Even when circumstances do change, it's not clear that the government may renege on such a pledge. Wilson was returned in 1916 on a pledge to keep the USA out of WW1. Less than a year later, in changed circumstances, he took the USA into the war, with overwhelming support of the population. Had he held a referendum, it is clear that it would have passed. Should he have held one? I think he should have, but let Mackenzie King have his say:
When those who hold representative and responsible positions have given a definite promise to the people, they have created an obligation to act in accordance with that promise, until the people are again consulted. Such an obligation may not be binding according to law, but as an obligation it is no less sacred.It should be noted that, even after the referendum passed with 64% of the vote, releasing the government from its promise never to send conscripts overseas, conscription was not introduced until 2½ years later, and even then only after a political crisis.
There are those, I know, who make light of what they call "political promises." It will, I think, be generally agreed that a political platform or programme is one thing; a definite and concrete promise or pledge is quite another. Because of circumstances, a government may, without breaking faith, fail to carry out, to the letter, its full programme.

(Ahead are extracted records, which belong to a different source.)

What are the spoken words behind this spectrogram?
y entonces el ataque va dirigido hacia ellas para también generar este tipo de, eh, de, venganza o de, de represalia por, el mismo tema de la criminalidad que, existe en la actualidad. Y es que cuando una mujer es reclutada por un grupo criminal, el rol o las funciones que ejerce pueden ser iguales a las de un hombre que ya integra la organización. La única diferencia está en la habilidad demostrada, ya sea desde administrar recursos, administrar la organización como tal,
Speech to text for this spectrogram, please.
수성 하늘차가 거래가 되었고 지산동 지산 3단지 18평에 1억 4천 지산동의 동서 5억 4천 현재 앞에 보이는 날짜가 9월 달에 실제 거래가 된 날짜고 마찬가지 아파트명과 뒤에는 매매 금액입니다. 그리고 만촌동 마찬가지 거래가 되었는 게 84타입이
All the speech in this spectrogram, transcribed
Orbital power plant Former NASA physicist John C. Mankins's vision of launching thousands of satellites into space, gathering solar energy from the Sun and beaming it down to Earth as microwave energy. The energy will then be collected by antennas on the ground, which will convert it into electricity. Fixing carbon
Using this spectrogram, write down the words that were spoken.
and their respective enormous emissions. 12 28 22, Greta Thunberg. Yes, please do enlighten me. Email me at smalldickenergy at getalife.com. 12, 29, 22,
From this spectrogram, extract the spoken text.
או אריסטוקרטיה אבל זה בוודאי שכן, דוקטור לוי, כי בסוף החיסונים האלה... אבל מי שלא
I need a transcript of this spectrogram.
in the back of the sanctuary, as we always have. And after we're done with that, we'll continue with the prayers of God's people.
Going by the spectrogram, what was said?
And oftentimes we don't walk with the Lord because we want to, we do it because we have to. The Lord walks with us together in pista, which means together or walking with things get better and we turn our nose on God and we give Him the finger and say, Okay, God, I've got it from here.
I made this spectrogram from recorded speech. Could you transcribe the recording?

No change in circumstances could, however, justify a government in ignoring a specific pledge to the people, unless it was clear that the safety of the nation was immediately involved, and there was no possibility of consulting the people.
The dictator Sharon is obviously cut from a different cloth.